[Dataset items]

####

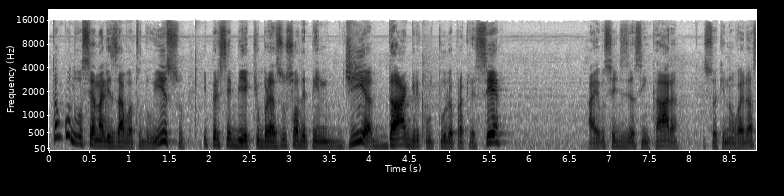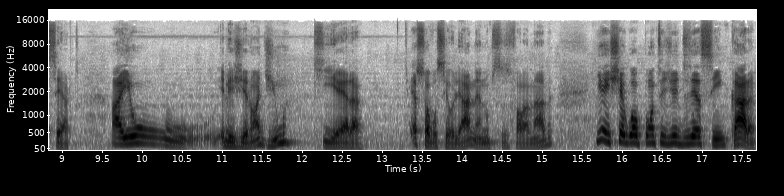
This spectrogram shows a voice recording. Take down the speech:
Então, quando você analisava tudo isso e percebia que o Brasil só dependia da agricultura para crescer, aí você dizia assim, cara, isso aqui não vai dar certo. Aí o, elegeram a Dilma, que era. É só você olhar, né? Não preciso falar nada. E aí chegou ao ponto de dizer assim, cara,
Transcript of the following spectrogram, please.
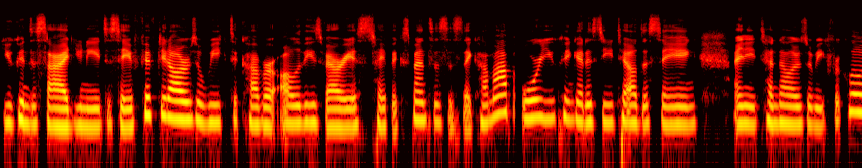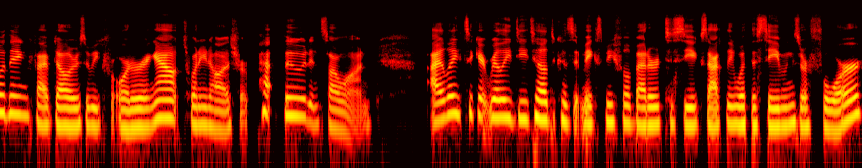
you can decide you need to save $50 a week to cover all of these various type expenses as they come up, or you can get as detailed as saying, I need $10 a week for clothing, $5 a week for ordering out, $20 for pet food, and so on. I like to get really detailed because it makes me feel better to see exactly what the savings are for.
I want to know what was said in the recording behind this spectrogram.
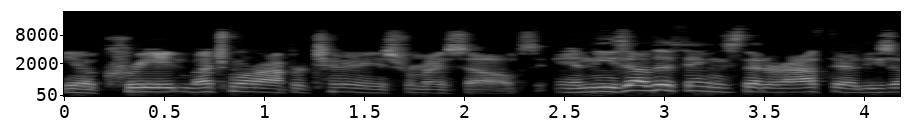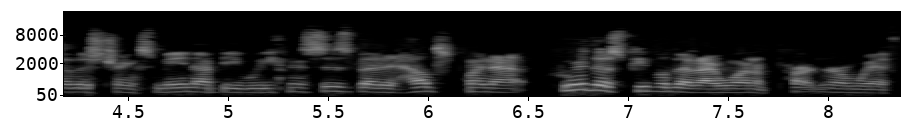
you know create much more opportunities for myself and these other things that are out there these other strengths may not be weaknesses but it helps point out who are those people that i want to partner with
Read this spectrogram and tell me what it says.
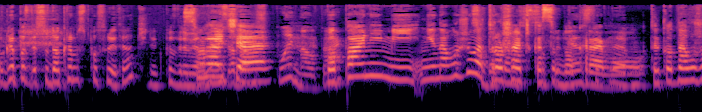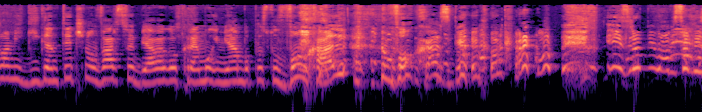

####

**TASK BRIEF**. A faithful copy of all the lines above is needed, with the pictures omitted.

**OUTPUT FOR THIS EXERCISE**.
This spectrogram shows a voice recording. Take down the speech:
Então, quando você analisava tudo isso e percebia que o Brasil só dependia da agricultura para crescer, aí você dizia assim, cara, isso aqui não vai dar certo. Aí o, elegeram a Dilma, que era. É só você olhar, né? Não preciso falar nada. E aí chegou ao ponto de dizer assim, cara,
Transcript of the following spectrogram, please.
you can decide you need to save $50 a week to cover all of these various type expenses as they come up, or you can get as detailed as saying, I need $10 a week for clothing, $5 a week for ordering out, $20 for pet food, and so on. I like to get really detailed because it makes me feel better to see exactly what the savings are for.
I want to know what was said in the recording behind this spectrogram.
you know create much more opportunities for myself and these other things that are out there these other strengths may not be weaknesses but it helps point out who are those people that i want to partner with
Read this spectrogram and tell me what it says.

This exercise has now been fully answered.